Google clearly states:
"Avoid hidden text or hidden links."
"It's not safe to assume that just because a specific
deceptive technique isn't included on this page, Google
approves of it. Webmasters who spend their energies
upholding the spirit of the basic principles listed above
will provide a much better user experience and subsequently
enjoy better ranking than those who spend their time looking
for loopholes they can exploit." (From Quality Guidelines -
"Your page was manually removed from our index, because it
did not conform with the quality standards necessary to
assign accurate PageRank ... certain actions such as
cloaking, writing text that can be seen by search engines
but not by users, or setting up pages/links with the sole
purpose of fooling search engines may result in permanent
removal from our index."
Whether the practice is worth the risk of getting banned is your
decision; however, my recommendation is to get rid of all the text
which isn't visible to your website visitors and refrain from using
such tactics in the future.
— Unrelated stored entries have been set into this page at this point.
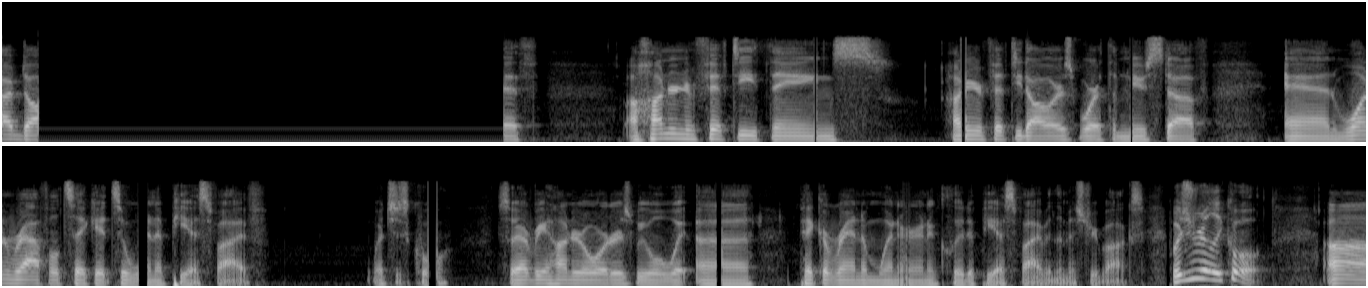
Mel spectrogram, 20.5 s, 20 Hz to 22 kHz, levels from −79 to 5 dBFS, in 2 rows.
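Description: From 0.27 to 3.76 s there's an audio dropout to a faint residue. The speech cuts out abruptly for about 3.5 s and only mains hum remains, about 40 dB down. That's likely an input that went open while the path stayed live.

Then comes unconcealed Bluetooth headset packet loss over the wideband mSBC link, with hard-edged holes at 6.09, 7.19, 8.46 (between "worth of" and "stuff and one raffle"), 11.25, 13.42 (after "which is"), 15.58, 16.95 (after "pick a random") and 18.96 s. Each gap runs 22 to 75 ms. The ones at 16.95 and 18.96 s are scattered short losses that sound choppy rather than like a single clean hole.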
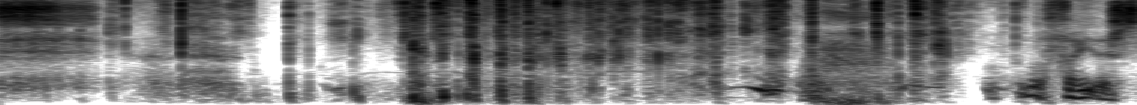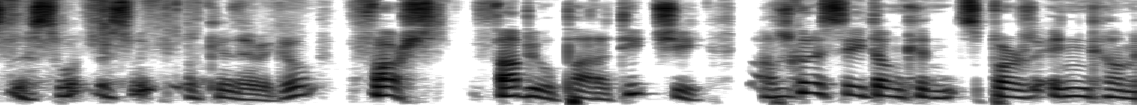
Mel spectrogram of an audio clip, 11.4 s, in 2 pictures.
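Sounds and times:
paper tearing as a gold envelope is opened: 0.5s - 6.9s
speech: 5.2s - 11.3s.

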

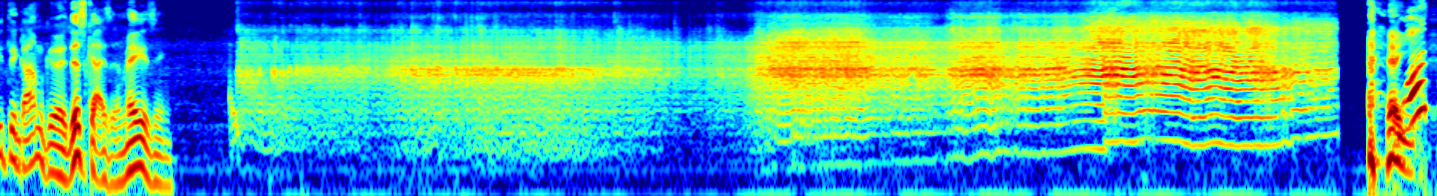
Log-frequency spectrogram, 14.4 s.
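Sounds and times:
speech: 0.0s - 1.8s, 13.9s - 14.3s
long juicy fart from a played video: 2.3s - 13.5s.

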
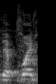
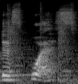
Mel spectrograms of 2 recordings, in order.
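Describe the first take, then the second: First: The S sound in the word is dropped. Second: The S sound in the word is clearly pronounced. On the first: It reflects a Puerto Rican accent. "they don't pronounce the S" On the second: It is read as written. "that's how I would pronounce it"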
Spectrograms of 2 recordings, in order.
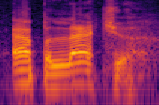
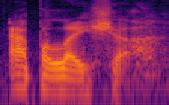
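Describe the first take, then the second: First: It is said the way locals pronounce it. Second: It is said the way outsiders pronounce it.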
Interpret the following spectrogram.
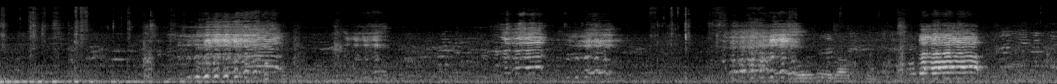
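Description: Goat bleating repeatedly: a series of about five wavering, quavering bleats a second or two apart.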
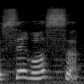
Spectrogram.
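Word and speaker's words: Xellos: Alors ici, c'est un fan art, du coup, du personnage de Xeros, ou Xelos, c'est la prononciation, de la série Slayers, que j'aime beaucoup.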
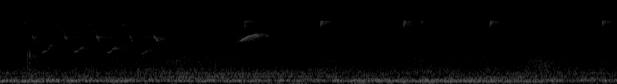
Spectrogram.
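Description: Small birds chirping in the woods. A quick run of short downward-sweeping chirps comes first, then a rising call, then scattered short high chirps, all faint over a low steady hum.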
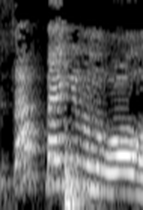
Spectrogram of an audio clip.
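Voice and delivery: real irritated shout-out; annoyed call-out. Real, not acted. Noise from neighbors next door.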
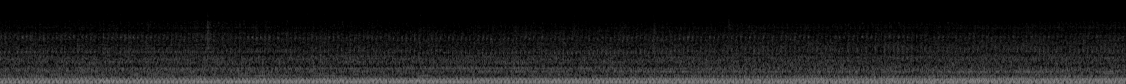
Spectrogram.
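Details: 2004 Craftsman 30-inch mid-engine riding mower built by Murray, after a new piston and connecting rod and a kill-wire short fix, mowing: steady fast single-cylinder thump under load, no rattle or knock; normal running.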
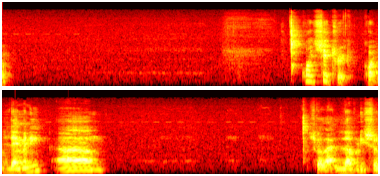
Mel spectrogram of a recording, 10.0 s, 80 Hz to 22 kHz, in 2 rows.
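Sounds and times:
soft sniff: 0:02.9 - 0:03.7.

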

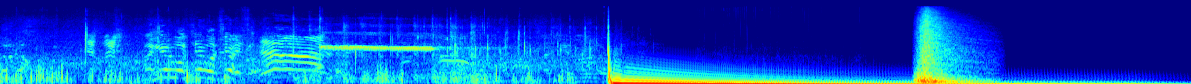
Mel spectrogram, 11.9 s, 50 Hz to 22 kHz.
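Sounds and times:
deep falling boom: 0:06.1 - 0:11.9
whoosh: 0:06.1 - 0:11.9.

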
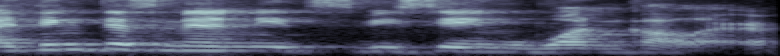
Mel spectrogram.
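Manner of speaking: ordinary talk, nothing marked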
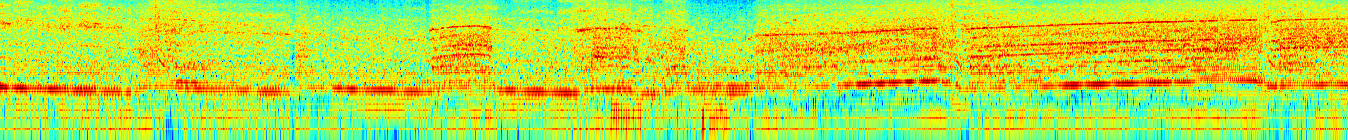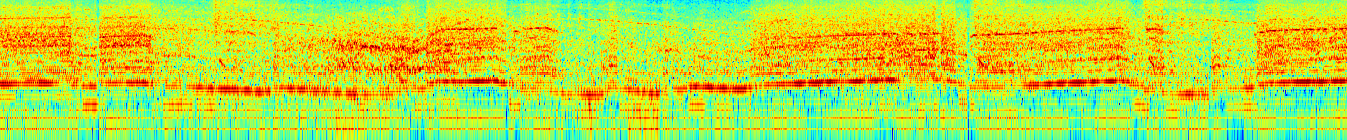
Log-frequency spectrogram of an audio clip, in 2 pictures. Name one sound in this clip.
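A car engine roars loudly, revving up and down through the gears.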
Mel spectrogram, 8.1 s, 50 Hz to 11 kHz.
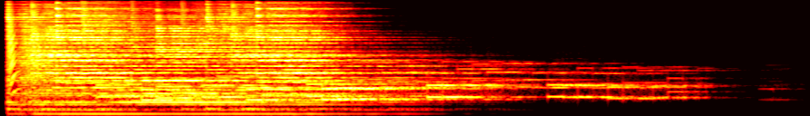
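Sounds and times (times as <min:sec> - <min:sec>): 
synth drones: 0:00.0 - 0:05.8
high synth bells roll: 0:00.1 - 0:05.1.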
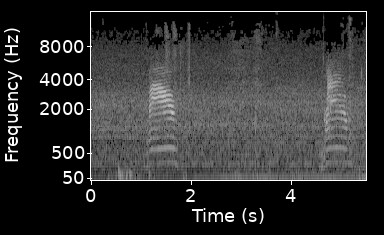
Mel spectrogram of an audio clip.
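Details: Butters the pet cat calling out his morning meows: two clear, arching harmonic meows about three and a half seconds apart, the second sharper, against quiet indoor hum and faint rustling.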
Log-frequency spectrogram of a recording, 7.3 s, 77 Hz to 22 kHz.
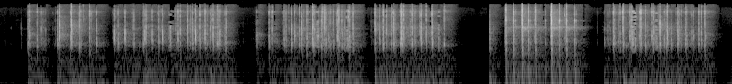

Why take the risk?
What's Important -
Start with being familiar with Google's suggestions and
recommendations. If they weren't important, they'd not be there.
- Getting Listed
- Why you may not be listed
- Page Rank Information (SERPs)
- Google's PageRank & Technology
- Why Google is so good (Google's responsibility to searchers)
- Webmaster Guidelines
- Facts & Fiction (what's rumor, what's not)
- SEOs - who's good, who should be ignored at all costs
- Frequently Asked Questions
In addition to the above by Google, there are several good resources
to help you stay on top of the best practices:
* Danny Sullivan's Search Engine Watch
* Webmaster World (pay attention to any posting by GoogleGuy,
it's the closest to any "official" notifications and explanations
you may get)
* Jill Whalen's High Rankings Advisor
And there are others with good information, but these are considered
among the best.
Search terms used -
* search engines: importance of content
* search engines: title tags
* search engines: links
* search engines: title tags
* high search engine ranking
* search engines + domain name importance
* URL importance in search engines
* search engine experts
We'd all like to be on that first of results, but obviously we can't;
however, by utilizing good sense in content and working to return
relevant content, you can increase your chances of good SERPs.
Google Answers Researcher